[[ Task data, beginning ]]

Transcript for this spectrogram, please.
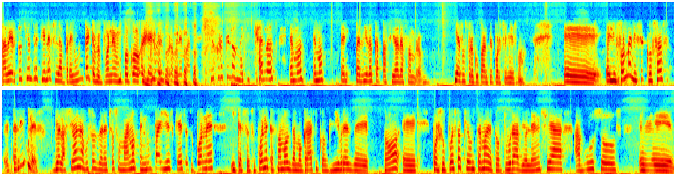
Javier, tú siempre tienes la pregunta que me pone un poco en problemas. Yo creo que los mexicanos hemos hemos perdido capacidad de asombro y eso es preocupante por sí mismo. Eh, el informe dice cosas eh, terribles, violación, abusos de derechos humanos en un país que se supone y que se supone que somos democráticos, libres de ¿no? Eh, por supuesto que un tema de tortura, violencia, abusos, eh,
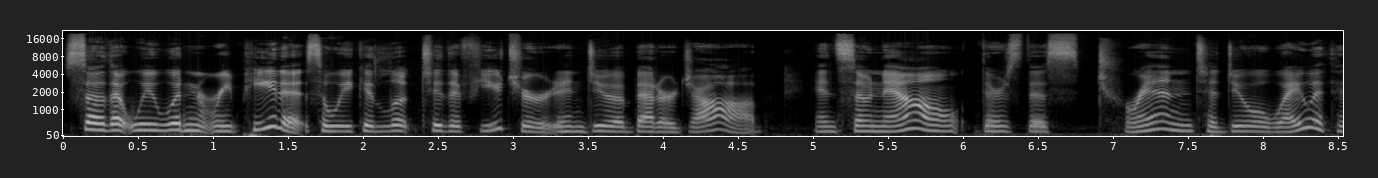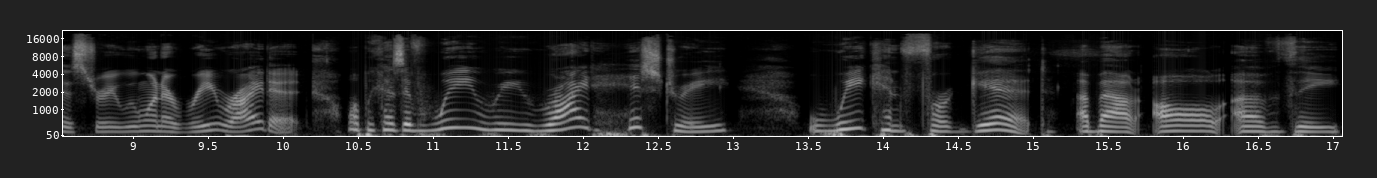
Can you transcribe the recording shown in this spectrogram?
so that we wouldn't repeat it, so we could look to the future and do a better job. And so now there's this trend to do away with history. We want to rewrite it. Well, because if we rewrite history, we can forget about all of the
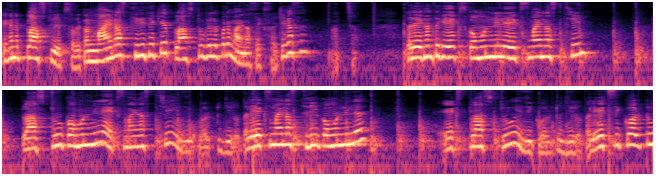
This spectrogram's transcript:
এখানে প্লাস টু এক্স হবে। কারণ মাইনাস থ্রি থেকে প্লাস টু গেলে পরে মাইনাস এক্স হয়, ঠিক আছে? আচ্ছা। তাহলে এখান থেকে এক্স কমন নিলে x minus three plus two common নিলে x minus three is equal to zero তাহলে এক্স মাইনাস থ্রি কমন নিলে x plus two is equal to zero তাহলে x equal to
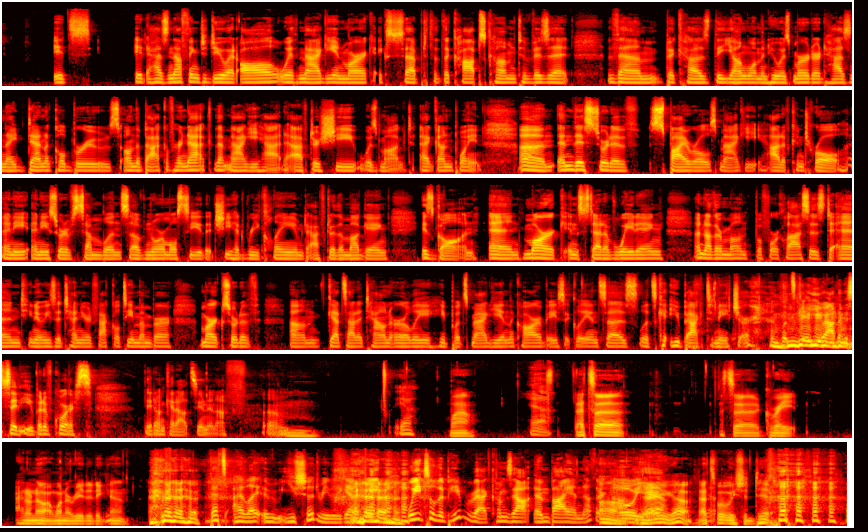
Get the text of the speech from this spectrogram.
it's it has nothing to do at all with Maggie and Mark, except that the cops come to visit them because the young woman who was murdered has an identical bruise on the back of her neck that Maggie had after she was mugged at gunpoint. Um, and this sort of spirals Maggie out of control. Any any sort of semblance of normalcy that she had reclaimed after the mugging is gone. And Mark, instead of waiting another month before classes to end, you know, he's a tenured faculty member. Mark sort of um, gets out of town early. He puts Maggie in the car basically and says, "Let's get you back to nature. Let's get you out of the city." But of course, they don't get out soon enough. Um, Yeah. Wow, Yeah. that's a that's a great. I don't know. I want to read it again. That's I like. You should read it again. Wait, wait till the paperback comes out and buy another. copy. Oh, yeah. There you go. That's what we should do.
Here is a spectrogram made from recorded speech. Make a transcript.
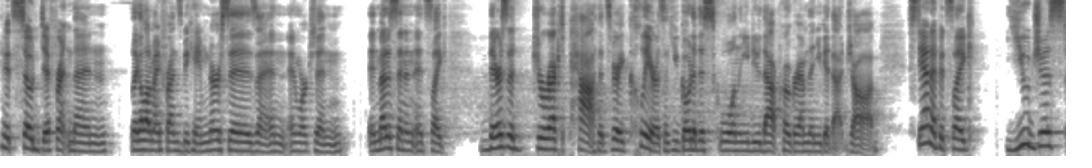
it's so different than like a lot of my friends became nurses and and worked in in medicine and it's like there's a direct path. It's very clear. It's like you go to this school and then you do that program then you get that job. Stand up it's like you just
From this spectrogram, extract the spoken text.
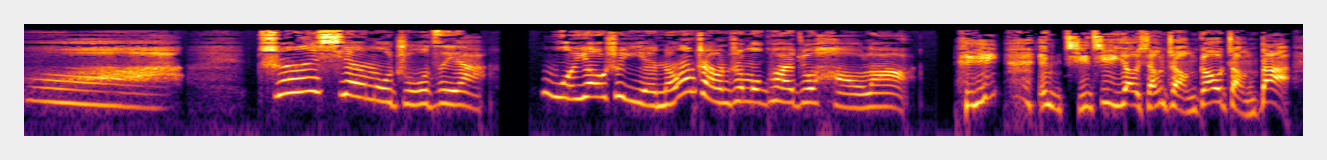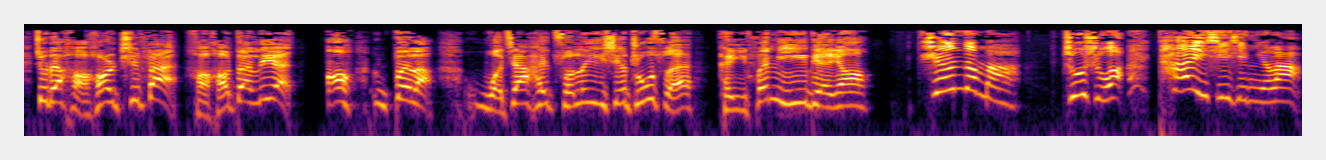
哇，真羡慕竹子呀！我要是也能长这么快就好了。嘿嘿，琪琪要想长高长大，就得好好吃饭，好好锻炼。哦，对了，我家还存了一些竹笋，可以分你一点哟。真的吗？竹鼠，太谢谢你了。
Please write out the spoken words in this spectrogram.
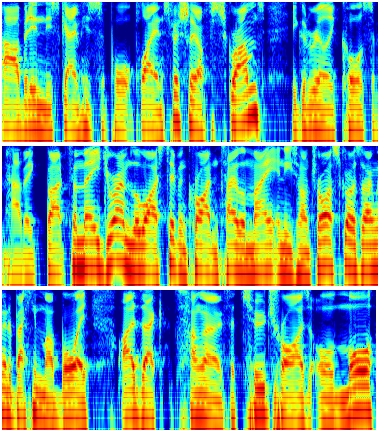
Uh, but in this game, his support play, and especially off scrums, he could really cause some havoc. But for me, Jarome Luai, Stephen Crichton, Taylan May, anytime try scorers, I'm going to back in my boy Izack Tago for two tries or more.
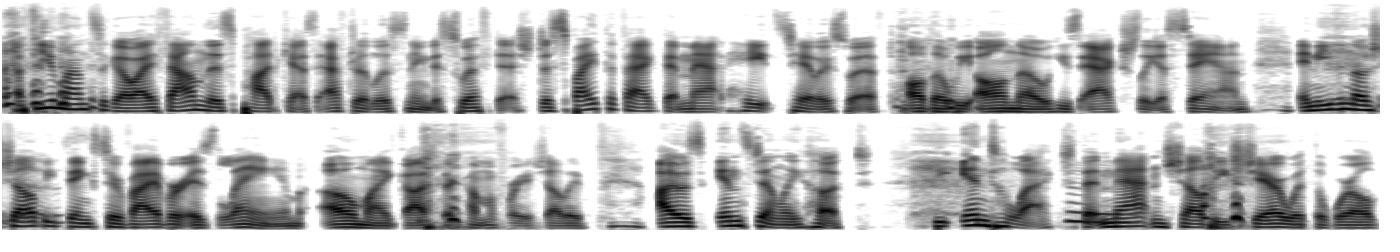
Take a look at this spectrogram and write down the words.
A few months ago, I found this podcast after listening to Swiftish, despite the fact that Matt hates Taylor Swift, although we all know he's actually a Stan. And even though Shelby Yes. thinks Survivor is lame, oh my gosh, they're coming for you, Shelby. I was instantly hooked. The intellect that mm. Matt and Shelby share with the world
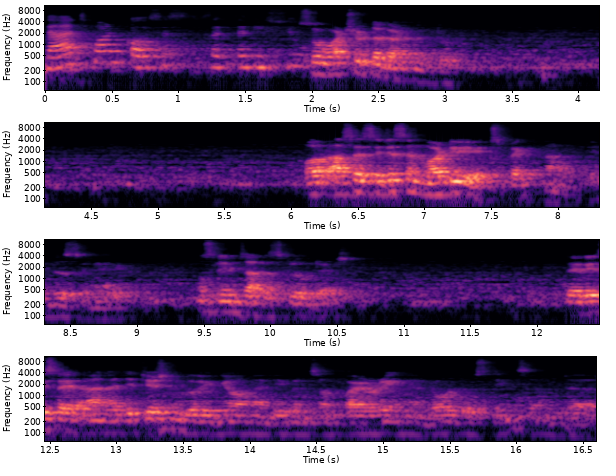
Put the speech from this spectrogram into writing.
That's what causes such an issue. So what should the government do? Or as a citizen, what do you expect now in this scenario? Muslims are excluded. There is a, an agitation going on and even some firing and all those things and uh,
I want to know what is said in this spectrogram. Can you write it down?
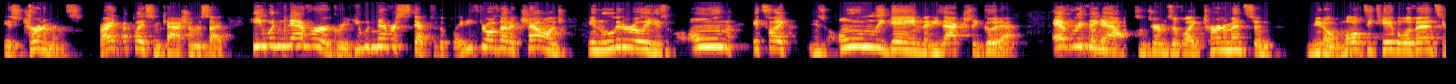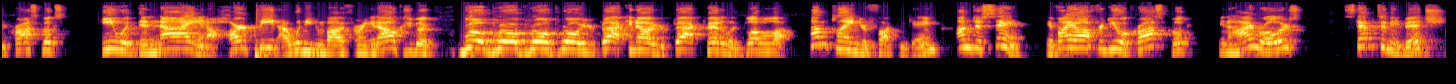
is tournaments, right? I play some cash on the side. He would never agree. He would never step to the plate. He throws out a challenge in literally his own, it's like his only game that he's actually good at. Everything Okay. else in terms of like tournaments and, you know, multi-table events and crossbooks, he would deny in a heartbeat. I wouldn't even bother throwing it out because he'd be like, bro, bro, bro, bro, you're backing out, you're backpedaling, blah, blah, blah. I'm playing your fucking game. I'm just saying, if I offered you a crossbook in high rollers, step to me, bitch.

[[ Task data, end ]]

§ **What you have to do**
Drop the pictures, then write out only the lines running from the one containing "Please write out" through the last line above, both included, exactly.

§ **Reply to the exercise**
Please write out the spoken words in this spectrogram.
Uh, but in this game, his support play, and especially off scrums, he could really cause some havoc. But for me, Jarome Luai, Stephen Crichton, Taylan May, anytime try scorers, I'm going to back in my boy Izack Tago for two tries or more.
Take a look at this spectrogram and write down the words.
A few months ago, I found this podcast after listening to Swiftish, despite the fact that Matt hates Taylor Swift, although we all know he's actually a Stan. And even though Shelby Yes. thinks Survivor is lame, oh my gosh, they're coming for you, Shelby. I was instantly hooked. The intellect that mm. Matt and Shelby share with the world
Put the speech from this spectrogram into writing.
That's what causes such an issue. So what should the government do? Or as a citizen, what do you expect now in this scenario? Muslims are excluded. There is a, an agitation going on and even some firing and all those things and uh,
I want to know what is said in this spectrogram. Can you write it down?
is tournaments, right? I play some cash on the side. He would never agree. He would never step to the plate. He throws out a challenge in literally his own, it's like his only game that he's actually good at. Everything Okay. else in terms of like tournaments and, you know, multi-table events and crossbooks, he would deny in a heartbeat. I wouldn't even bother throwing it out because he'd be like, bro, bro, bro, bro, you're backing out, you're backpedaling, blah, blah, blah. I'm playing your fucking game. I'm just saying, if I offered you a crossbook in high rollers, step to me, bitch.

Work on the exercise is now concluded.